. Because the forall
is nested underneath the arrow, GHC can’t just provide it with a type argument  indeed, runST
is one of the motivating examples for the utility of higherrank polymorphism, and impredicativity removes restrictions from the uses of higherrank functions. But applying id
to runST
requires instantiating the type variable in id
to (forall s. ST s a) > a
, which is polymorphic.
Here, the error occurs twice: once when GHC attempts to match the type of id
’s argument to the type of runST
, and again when it attempts to match id
’s return type to the type signature on test
. In each case, the type variable a0
from id
’s type forall a0. a0 > a0
is needed.
This code can be fixed by turning on impredicative polymorphism, which implies RankNTypes
.
Impred.hs
{# LANGUAGE RankNTypes #}
module Impred where
import Control.Monad.ST
test :: (forall s. ST s a) > a
test = id runST
{# LANGUAGE ImpredicativeTypes #}
module Impred where
import Control.Monad.ST
test :: (forall s. ST s a) > a
test = id runST
Impredicative Kind Polymorphism
Error
PredKinds.hs:6:13: error: [GHC91028]
• Expected kind ‘forall (k :: k1). a’, but ‘z’ has kind ‘k0’
Cannot instantiate unification variable ‘k0’
with a kind involving polytypes: forall (k2 :: k1). a
• In the first argument of ‘Proxy’, namely ‘(z :: forall k. a)’
In the type signature: t :: Proxy (z :: forall k. a)

6  t :: Proxy (z :: forall k. a)
 ^
Explanation
Even when impredicative types are enabled, polymorphic kinds remain predicative. In this case, the type constructor Proxy
has the kind forall k. k > Type
. This allows its argument to be any type, no matter its kind. Applying it to the type (z :: forall k. a)
would require instantiating Proxy
’s kind argument k
with the polymorphic kind forall k. a
, but this is not allowed.
The only way to fix this error is to rewrite the code so that impredicative polymorphism is not required. One way to do this is to lift the polymorphism outward, so that GHC will suitably instantiate the type z

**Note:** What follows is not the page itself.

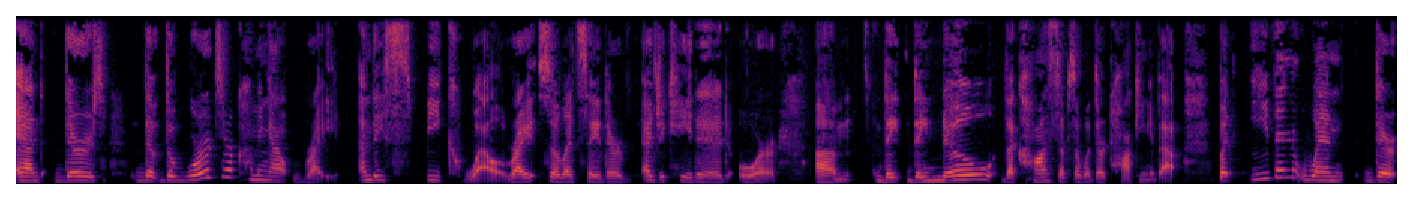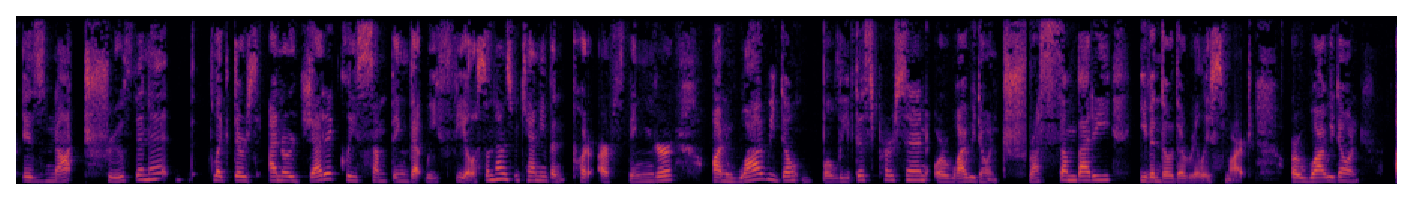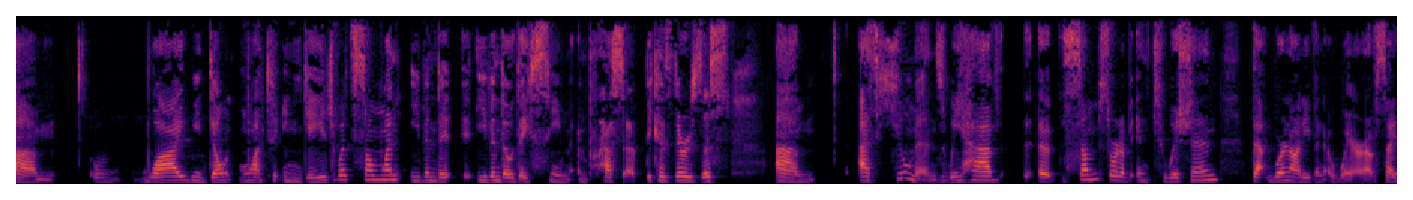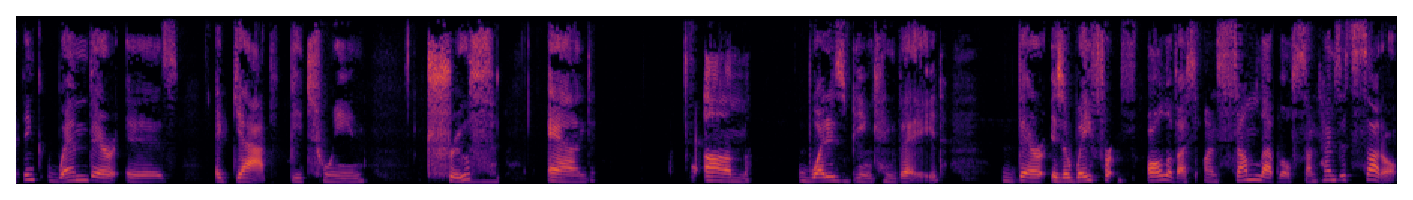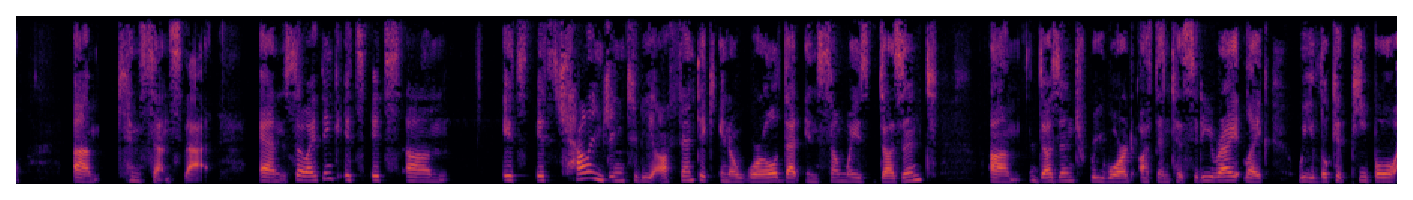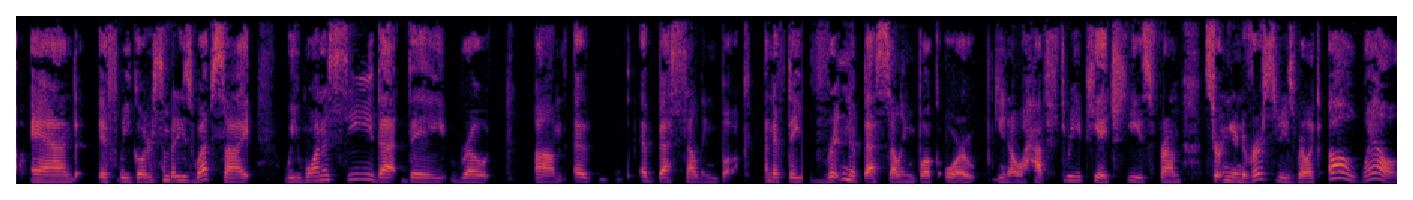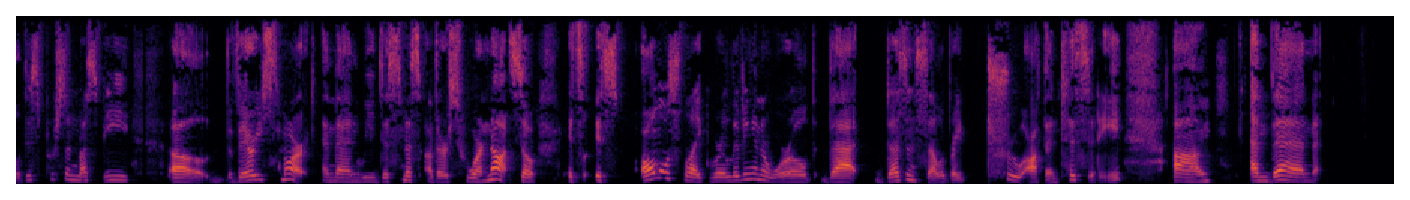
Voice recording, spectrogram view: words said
and there's, the, the words are coming out right and they speak well, right? So let's say they're educated or um, they they know the concepts of what they're talking about but even when there is not truth in it like there's energetically something that we feel sometimes we can't even put our finger on why we don't believe this person or why we don't trust somebody even though they're really smart or why we don't um, why we don't want to engage with someone even they, even though they seem impressive because there's this um, as humans we have uh, some sort of intuition that we're not even aware of. So I think when there is a gap between truth and um, what is being conveyed, there is a way for all of us on some level, sometimes it's subtle, um, can sense that. And so I think it's it's um, it's it's challenging to be authentic in a world that in some ways doesn't um, doesn't reward authenticity, right? Like we look at people and if we go to somebody's website, we want to see that they wrote um, a, a best-selling book. And if they've written a best-selling book or, you know, have three PhDs from certain universities, we're like, oh, well, this person must be uh, very smart. And then we dismiss others who are not. So it's, it's almost like we're living in a world that doesn't celebrate true authenticity. Um, and then,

’s polymorphic arguments in the argument position to Proxy
. After performing this transformation, the fully explicit type of t
can be seen in GHCI:
ghci> :l PredKinds.hs
[1 of 1] Compiling PredKinds ( PredKinds.hs, interpreted )
Ok, one module loaded.
ghci> :set fprintexplicitkinds
ghci> :t t
t :: forall {k1} {k2 :: k1} a (z :: forall (k3 :: k1). a).
Proxy @{a} (z @k2)
Here, GHC has provided the argument k2
to z
, resulting in a type with a monomorphic kind a
.
PredKinds.hs
{# LANGUAGE ImpredicativeTypes #}
module PredKinds where
import Data.Proxy
t :: Proxy (z :: forall k. a)
t = Proxy
{# LANGUAGE ImpredicativeTypes #}
module PredKinds where
import Data.Proxy
t :: forall a (z :: forall k. a). Proxy z
t = Proxy